Tickets to Don DeLillo: The State of Fiction can now be purchased through the Sussex online shop. The programme for the day will be uploaded in due course.

Entrance is £20 (£15 for students and other concessions, and £10 for University of Sussex students). The cost includes lunch and a wine reception. Information on how to get to the University of Sussex and on where to stay in Brighton can be found here.

Call for Papers

The State of Fiction:
Don DeLillo in the 21st Century
10 June 2015, University of Sussex

Writing also means trying to advance the art. Fiction hasn’t quite been filled in or done in or worked out. We make our small leaps.
Don DeLillo, 1982

This one-day conference will address the state of fiction in contemporary American culture by focusing on the extensive oeuvre of Don DeLillo, from the 1970s to the present day and beyond. DeLillo commented shortly after the publication of The Names that fiction had not yet been ‘filled in,’ ‘done in,’ or ‘worked out.’ How do we read this thirty years later, in the shadow of not only DeLillo’s major works but also the events that have characterised our move into the Twenty-First Century? How have DeLillo’s small leaps between the New York of Players (1977) and the New York of Falling Man (2007) ‘filled in’ fiction? Has DeLillo’s pervasive influence across contemporary American culture ‘done in’ postmodernism? Is the novel in the Twenty First Century already ‘worked out’?

Proposals for presentations of 20 minutes or for pre-formed panels of 1 hour are invited; topics, which should be rooted in the work of DeLillo, may include but are not limited to:

  • The novelist in contemporary (American) culture: canonicity, influence, consumption
  • New contexts: 9/11, Occupy, neoliberalism, globalisation
  • ‘The Power of History’: the state and the shadow-state, popular culture, paranoia
  • New realisms: crisis, terror, apocalypse, childhood, metafiction
  • Language: the individual and the crowd, the everyday and the event, ekphrasis
  • New forms: genres, adaptations, translations, multilingualism
  • The ends of postmodernism? Forebears, afterlives, lateness
  • Environment, global warming and waste

Submissions that are interdisciplinary in nature are particularly encouraged. Abstracts of up to 250 words in length and a brief biographical note should be submitted by clicking on the ‘submissions’ tab. The closing date for the abstracts is the 19 March 2015.

Keynote Speaker Confirmed: Professor John Duvall (Purdue University)

We’re very pleased to confirm that Professor John Duvall (Purdue University) is to give the keynote speech at The State of Fiction: Don DeLillo in the Twenty-First Century.

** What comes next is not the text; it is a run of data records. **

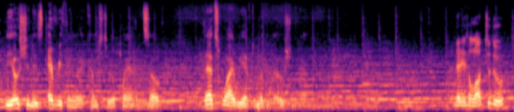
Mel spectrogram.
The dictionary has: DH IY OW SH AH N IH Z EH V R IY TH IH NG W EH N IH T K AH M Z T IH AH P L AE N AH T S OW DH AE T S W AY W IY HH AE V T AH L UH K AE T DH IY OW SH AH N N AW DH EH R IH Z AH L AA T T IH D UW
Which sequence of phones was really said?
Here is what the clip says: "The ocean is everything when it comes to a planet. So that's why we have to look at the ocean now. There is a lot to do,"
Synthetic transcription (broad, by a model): DH IY OW SH AH N IH Z EH V R IY TH IH NG W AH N IH T K AH M Z T IH AH P L AE N AH T S OW DH AE T S W AY W IY HH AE F T AH L UH K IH T DH IY OW SH AH N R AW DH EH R IH Z AH L AA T T IH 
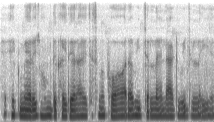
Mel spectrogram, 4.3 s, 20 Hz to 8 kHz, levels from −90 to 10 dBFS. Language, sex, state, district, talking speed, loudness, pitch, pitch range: Hindi, male, Uttar Pradesh, Etah, 250 wpm, -18 LUFS, 120 Hz, 115-125 Hz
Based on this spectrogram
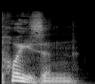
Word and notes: poison: British English

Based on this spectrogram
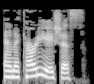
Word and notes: anacardiaceous: British English

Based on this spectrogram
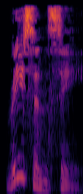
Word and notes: recency: British English

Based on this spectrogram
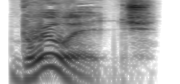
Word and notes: brewage: British English

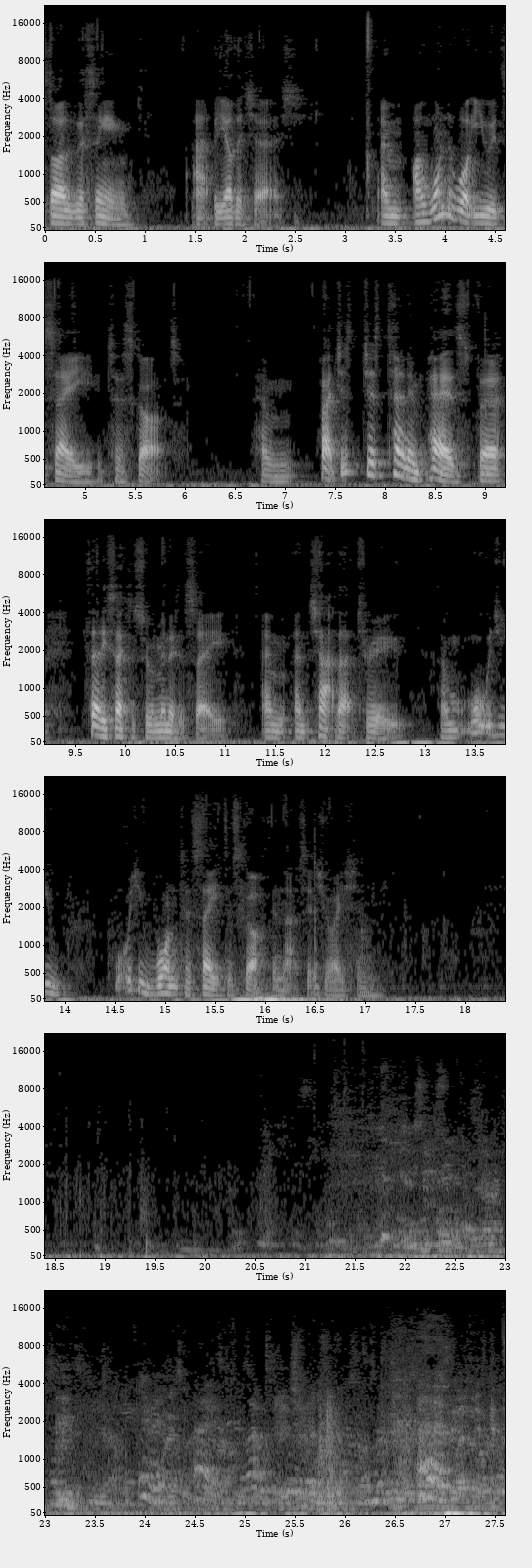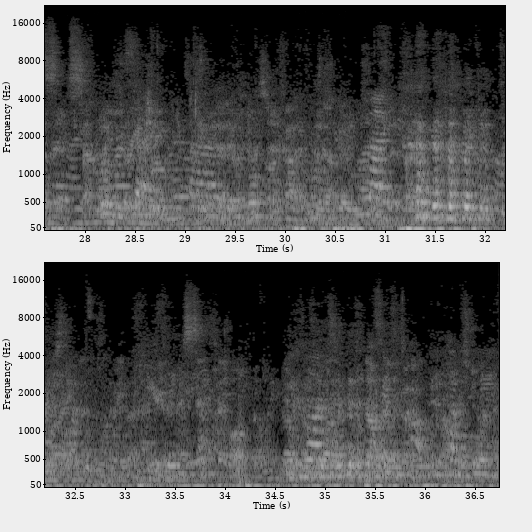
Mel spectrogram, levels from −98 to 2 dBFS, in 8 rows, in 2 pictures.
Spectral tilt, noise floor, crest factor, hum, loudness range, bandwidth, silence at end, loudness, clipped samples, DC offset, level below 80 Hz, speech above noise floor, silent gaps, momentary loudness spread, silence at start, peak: -6.5 dB/octave; -58 dBFS; 22 dB; none; 14 LU; 18 kHz; 0 s; -36 LUFS; under 0.1%; under 0.1%; -52 dBFS; 25 dB; none; 16 LU; 0 s; -14 dBFS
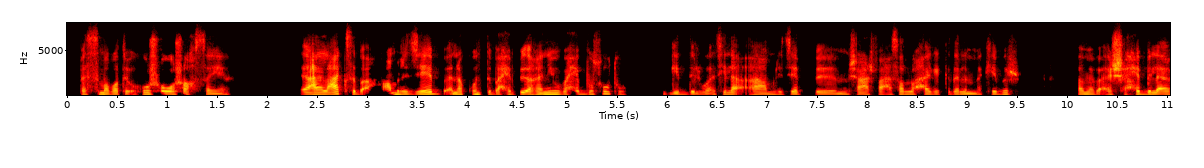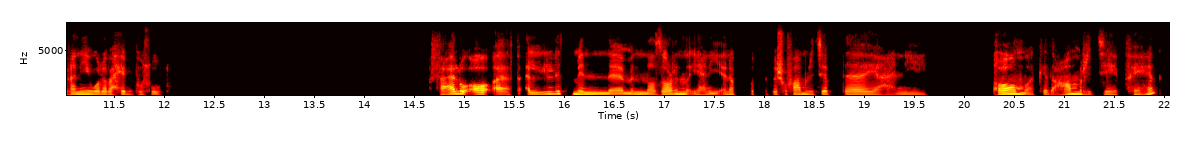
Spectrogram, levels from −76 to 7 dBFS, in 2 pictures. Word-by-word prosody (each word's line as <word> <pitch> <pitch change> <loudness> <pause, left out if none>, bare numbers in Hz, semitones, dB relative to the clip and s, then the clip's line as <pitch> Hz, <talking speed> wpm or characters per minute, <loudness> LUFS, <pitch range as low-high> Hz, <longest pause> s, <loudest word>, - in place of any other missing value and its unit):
بس 160 +1 -5
ما 160 - +2
باطيقهوش 185 +5 -3
هو 170 -1 +4
شخصيًا. 140 -3 -4 0.7
آآ، - - +4
على 180 +1 +8
العكس 205 +6 +4
بقى - - -1 0.2
عمرو 175 -2 -1
دياب 185 +7 +1
أنا 160 - 0
كنت 170 -1 -5
باحب 170 -1 -2
أغانيه 170 -1 +3
وباحب 180 +1 -4
صوته، 180 -4 -7 0.4
جيت 160 +2 -4
دلوقتي 155 +4 -6
لأ، 175 - -1
عمرو 150 0 -2
دياب 155 -2 -2 0.2
مش 140 -1 -4
عارفة 140 +1 -1
حصل 155 +1 -4
له - - -3
حاجة 155 -1 -2
كده 150 +2 -7
لما 140 -2 -4
كِبِر، 165 +6 -6 0.6
فما 150 -3 -2
بقاش - - +3
أحب 175 -1 0
لا 165 -2 +3
أغانيه 160 +2 +1
ولا 170 -1 +1
باحب 165 -1 -3
صوته. 145 0 -10 2.6
أفعاله 250 +2 +6
آه، 205 +3 +7
آآ، 160 - +3
ف - - -18
قلّلت 220 +7 -1
من 155 -5 +4 0.2
من 150 -1 0
نظرنا 175 +8 +1
يعني 140 -1 -6
أنا 155 0 -3 0.2
كنت - - -19
باشوف 155 +4 -2
عمرو 180 -1 0
دياب 175 - 0
ده - - -1
يعني 140 -5 -4 0.7
قامة 195 -7 +7
كده، 190 - -7
عمرو 190 -2 +3 0.2
دياب، 155 -2 -5
فاهم؟ 175 - -2
160 Hz, 160 wpm, -25 LUFS, 150-180 Hz, 2.6 s, على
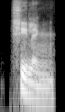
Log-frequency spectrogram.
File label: "shieling", British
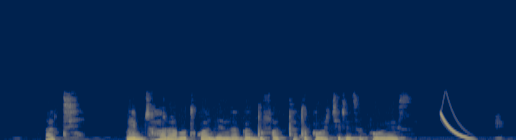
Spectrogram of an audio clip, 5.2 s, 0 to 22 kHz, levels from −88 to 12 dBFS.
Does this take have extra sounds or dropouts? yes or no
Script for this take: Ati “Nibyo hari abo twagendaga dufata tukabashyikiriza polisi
yes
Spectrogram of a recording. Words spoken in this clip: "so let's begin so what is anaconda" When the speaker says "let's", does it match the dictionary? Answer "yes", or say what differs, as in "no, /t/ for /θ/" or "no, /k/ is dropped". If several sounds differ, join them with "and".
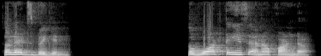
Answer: yes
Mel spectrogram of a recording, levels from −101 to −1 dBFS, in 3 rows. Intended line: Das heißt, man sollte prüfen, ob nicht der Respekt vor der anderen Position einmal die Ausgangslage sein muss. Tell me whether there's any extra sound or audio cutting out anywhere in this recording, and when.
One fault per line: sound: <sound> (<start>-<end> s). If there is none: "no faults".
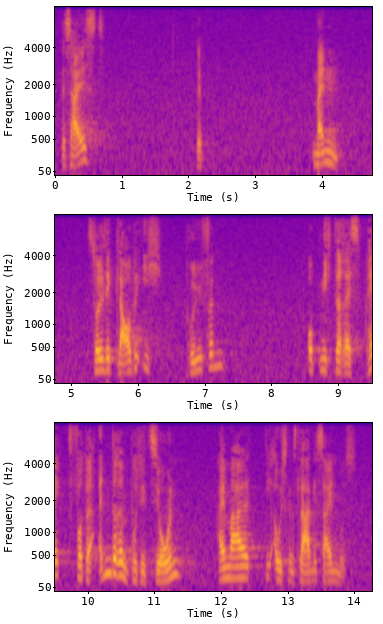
no faults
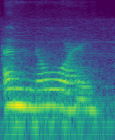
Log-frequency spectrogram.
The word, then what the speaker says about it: annoy: The next word is annoy. My brother annoys me. Annoy. Oy. Is spelled with an A, like about and around. It's that schwa.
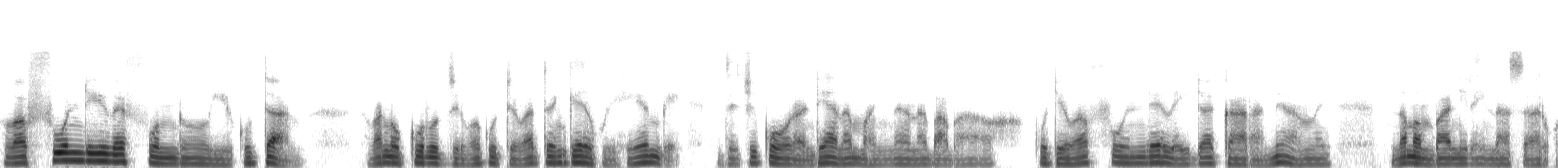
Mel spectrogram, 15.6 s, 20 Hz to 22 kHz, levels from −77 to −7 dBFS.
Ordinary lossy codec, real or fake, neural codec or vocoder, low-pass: Opus, 24 kbps; fake; codec, 16 kHz, about 1 kbps, DyCAST, with the encoder's durations; 7.2 kHz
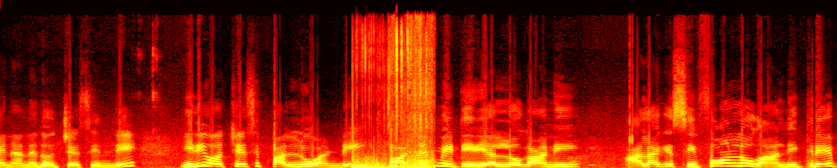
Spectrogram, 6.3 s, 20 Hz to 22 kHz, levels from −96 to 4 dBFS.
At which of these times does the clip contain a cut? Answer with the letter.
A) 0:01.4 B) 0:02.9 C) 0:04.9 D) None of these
B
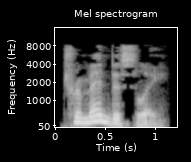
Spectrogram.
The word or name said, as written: tremendously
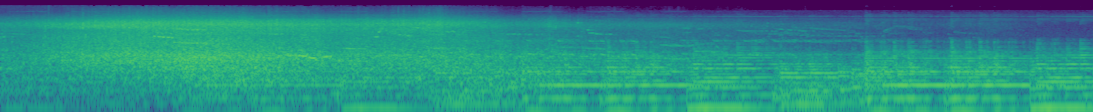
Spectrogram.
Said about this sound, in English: Moments later, the cacophony of its engines was conveniently engulfed in the sound of surf and the calls of seagulls.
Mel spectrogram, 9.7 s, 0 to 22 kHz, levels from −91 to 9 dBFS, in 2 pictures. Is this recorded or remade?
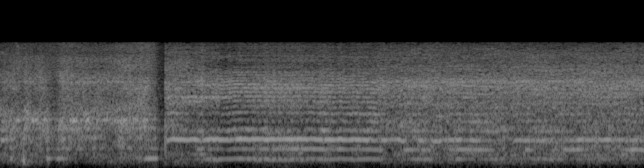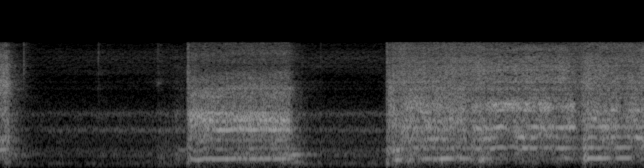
remade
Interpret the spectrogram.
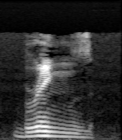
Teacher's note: the nasal n, m, ng are all nasals. They're always followed by voiced z, brings.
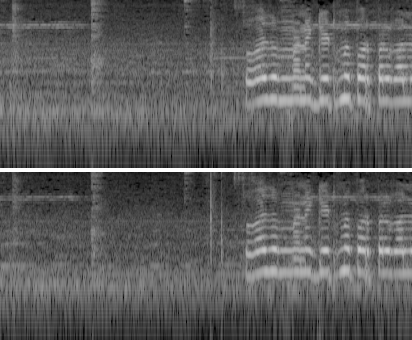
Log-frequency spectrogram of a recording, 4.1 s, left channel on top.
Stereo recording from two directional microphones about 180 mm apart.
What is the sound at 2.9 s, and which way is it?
Child singing, 5° right (ahead or behind).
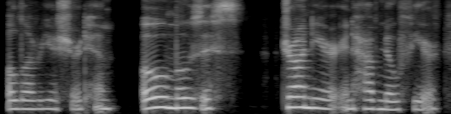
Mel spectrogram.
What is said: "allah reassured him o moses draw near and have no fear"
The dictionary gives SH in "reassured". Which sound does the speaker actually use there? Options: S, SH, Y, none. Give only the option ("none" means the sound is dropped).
SH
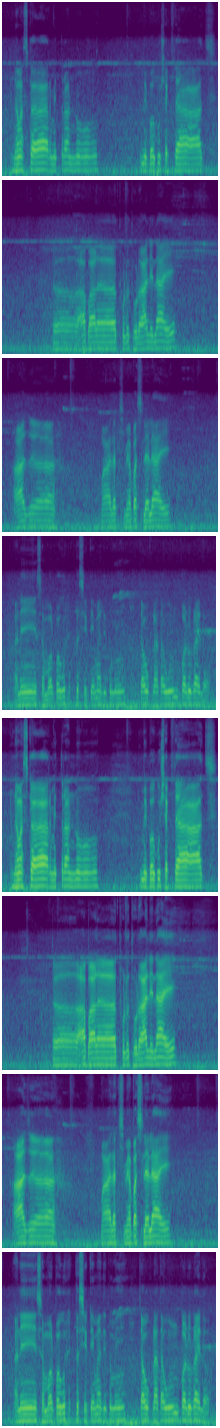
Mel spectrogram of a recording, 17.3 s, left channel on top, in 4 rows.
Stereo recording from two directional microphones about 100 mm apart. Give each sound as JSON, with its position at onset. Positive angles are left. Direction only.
{"t": 0.3, "sound": "speech", "side_deg": -30}
{"t": 0.9, "sound": "speech", "side_deg": -30}
{"t": 1.5, "sound": "mantra", "side_deg": -40}
{"t": 2.8, "sound": "speech", "side_deg": -35}
{"t": 5.3, "sound": "speech", "side_deg": -35}
{"t": 8.9, "sound": "speech", "side_deg": -40}
{"t": 13.2, "sound": "speech", "side_deg": -35}
{"t": 16.6, "sound": "mantra", "side_deg": -40}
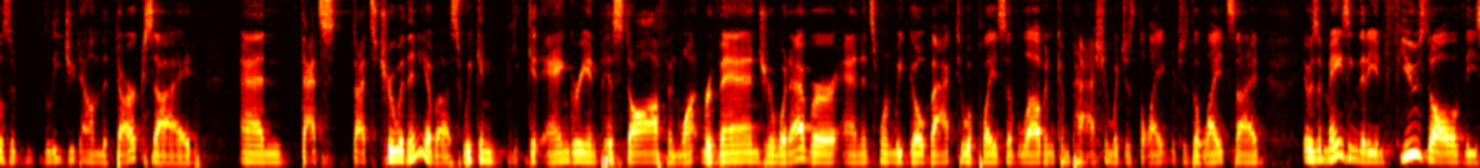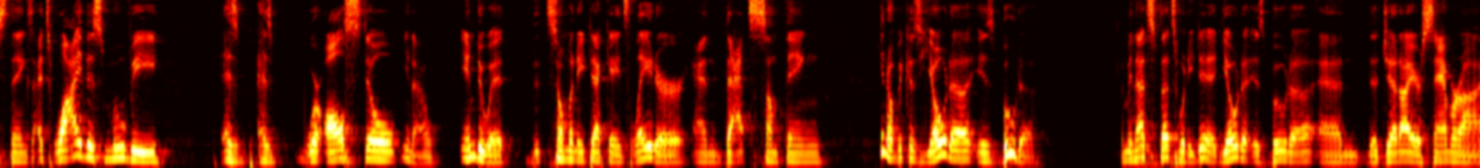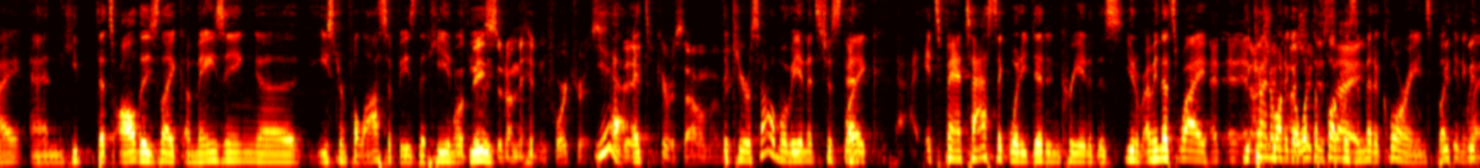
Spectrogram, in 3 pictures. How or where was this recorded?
live audience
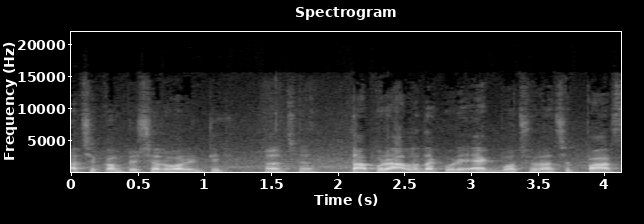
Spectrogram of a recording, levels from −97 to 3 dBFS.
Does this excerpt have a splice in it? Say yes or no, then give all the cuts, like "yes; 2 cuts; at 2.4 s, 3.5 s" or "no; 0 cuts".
no; 0 cuts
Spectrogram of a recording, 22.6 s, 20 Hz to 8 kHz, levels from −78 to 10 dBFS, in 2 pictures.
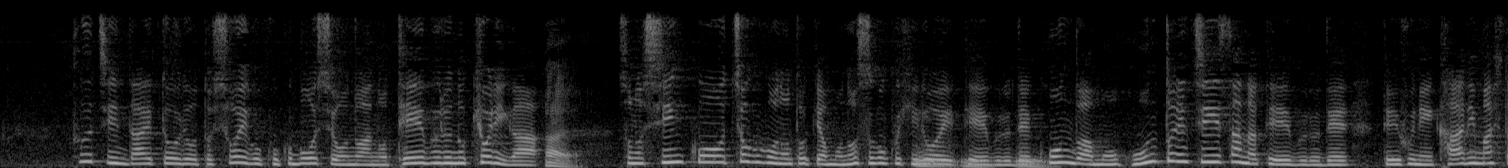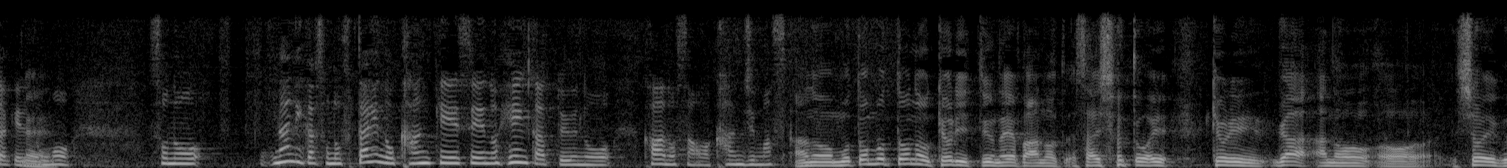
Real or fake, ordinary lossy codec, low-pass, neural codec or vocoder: real; none; 7.2 kHz; none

John’s research focuses on modernism and postmodernism in American fiction, with a particular focus on racial and sexual identity. In addition to his prolific work on DeLillo, John has published on William Faulkner, Toni Morrison, John Barth, Ishmael Reed, and many more. John is also the editor of Modern Fiction Studies. Further information on John’s research can be found in the Purdue English directory.